  4. ^ a b c d "Actor Zachary Scott, Leading Man For 3 Decades, Dies of Brain Tumor". The Akron Beacon Journal. Ohio, Akron. Associated Press. October 4, 1965. p. A-9. Retrieved September 2, 2018 – via Newspapers.com. Open access icon
  5. ^ "Scott, Zachary Thomson, Jr. (1914–1965)". Texas State Historical Association (TSHA). Retrieved January 4, 2024.
  6. ^ "Candid Close-Ups: Zachary Scott Finds Everything Just Dandy Still on Broadway." Brooklyn Eagle, July 4, 1943.
  7. ^ a b "Zachary Scot". Internet Broadway Database. The Broadway League. Archived from the original on September 3, 2018. Retrieved September 3, 2018.
  8. ^ Schallert, Edwin (December 2, 1943). "DRAMA AND FILM: Charles Coburn' Wins Col. Effingham Role Carol Stone of Broddway Stage Sought by Producer Bernerd for Screen Duty". Los Angeles Times. p. A8.
  9. ^ Brogdon, William (October 3, 1945). "Film Reviews: Mildred Pierce". Variety. p. 20. ISSN 0042-2738 – via Internet Archive.
  10. ^ "The Stars of To-morrow". The Sydney Morning Herald. September 10, 1946. p. 11 Supplement: The Sydney Morning Herald Magazine. Retrieved April 24, 2012 – via National Library of Australia.
  11. ^ Schallert, Edwin (August 25, 1950). "Melodious 'Huck Finn' En Route; Tay Garnett Guides 'Soldiers Three'". Los Angeles Times. p. 13.
  12. ^ "Zachary Scott". Hollywood Walk of Fame. Archived from the original on September 3, 2018. Retrieved September 3, 2018.

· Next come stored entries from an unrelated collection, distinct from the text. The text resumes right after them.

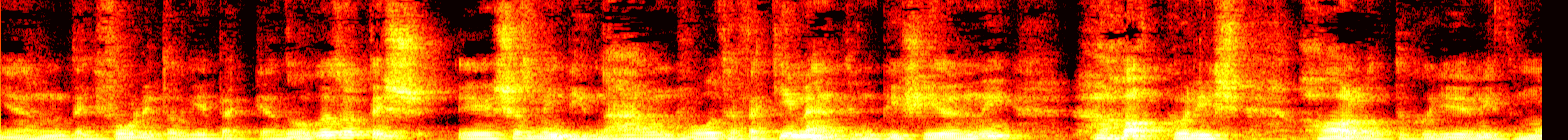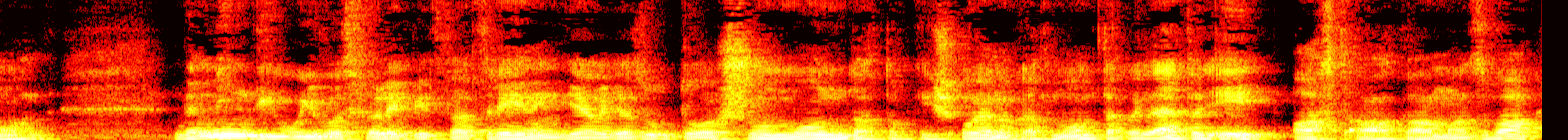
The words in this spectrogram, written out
ilyen egy fordítógépekkel dolgozott, és, és az mindig nálunk volt, tehát ha kimentünk pisilni, akkor is hallottuk, hogy ő mit mond. De mindig úgy volt felépítve a tréningje, hogy az utolsó mondatok is olyanokat mondtak, hogy lehet, hogy épp azt alkalmazva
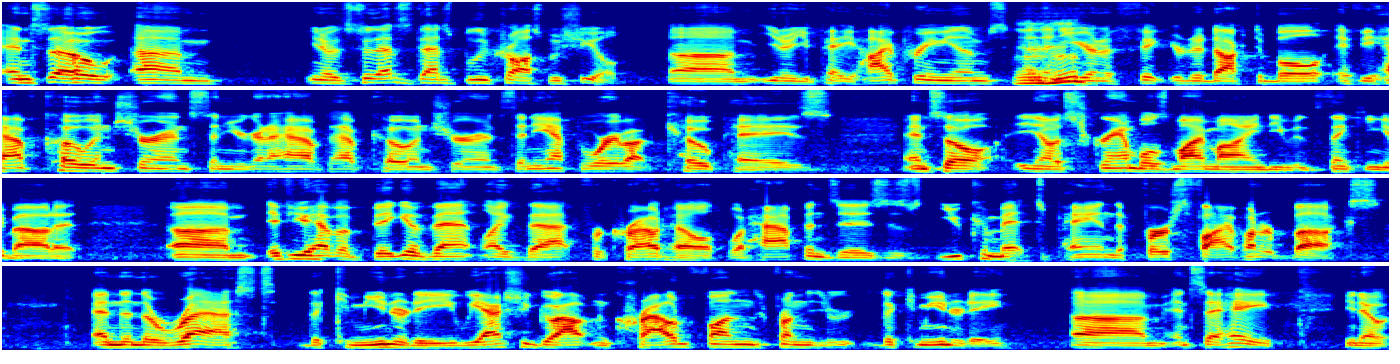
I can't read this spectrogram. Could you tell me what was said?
and so um, you know, so that's that's Blue Cross Blue Shield. Um, you know, you pay high premiums, and mm-hmm. then you're going to fit your deductible. If you have co-insurance, then you're going to have to have co-insurance. Then you have to worry about co-pays, and so you know, it scrambles my mind even thinking about it. Um, if you have a big event like that for Crowd Health, what happens is is you commit to paying the first 500 bucks, and then the rest, the community, we actually go out and crowd fund from the, the community um, and say, hey, you know,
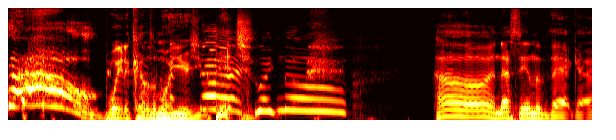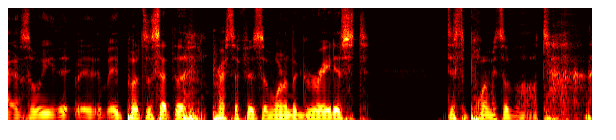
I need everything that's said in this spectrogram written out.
No. wait a couple of more years, you bitch. Like, no. Oh, and that's the end of that, guys. So we it, it puts us at the precipice of one of the greatest disappointments of all time.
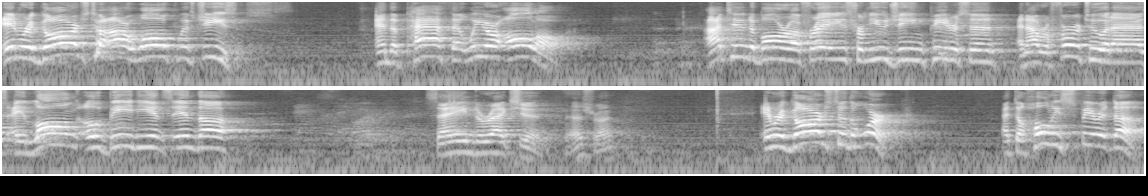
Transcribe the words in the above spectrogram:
In regards to our walk with Jesus and the path that we are all on, I tend to borrow a phrase from Eugene Peterson, and I refer to it as a long obedience in the same direction. That's right. In regards to the work that the Holy Spirit does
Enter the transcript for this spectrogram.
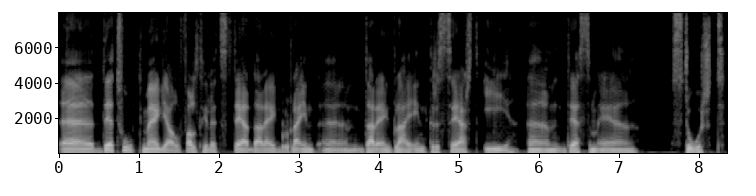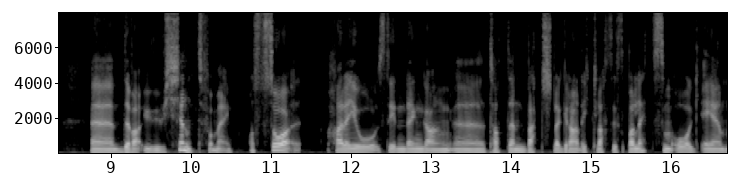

  13. ^ "Escape and Suspense!: Suspense – Murder Off Key". www.escape-suspense.com.

External links[edit]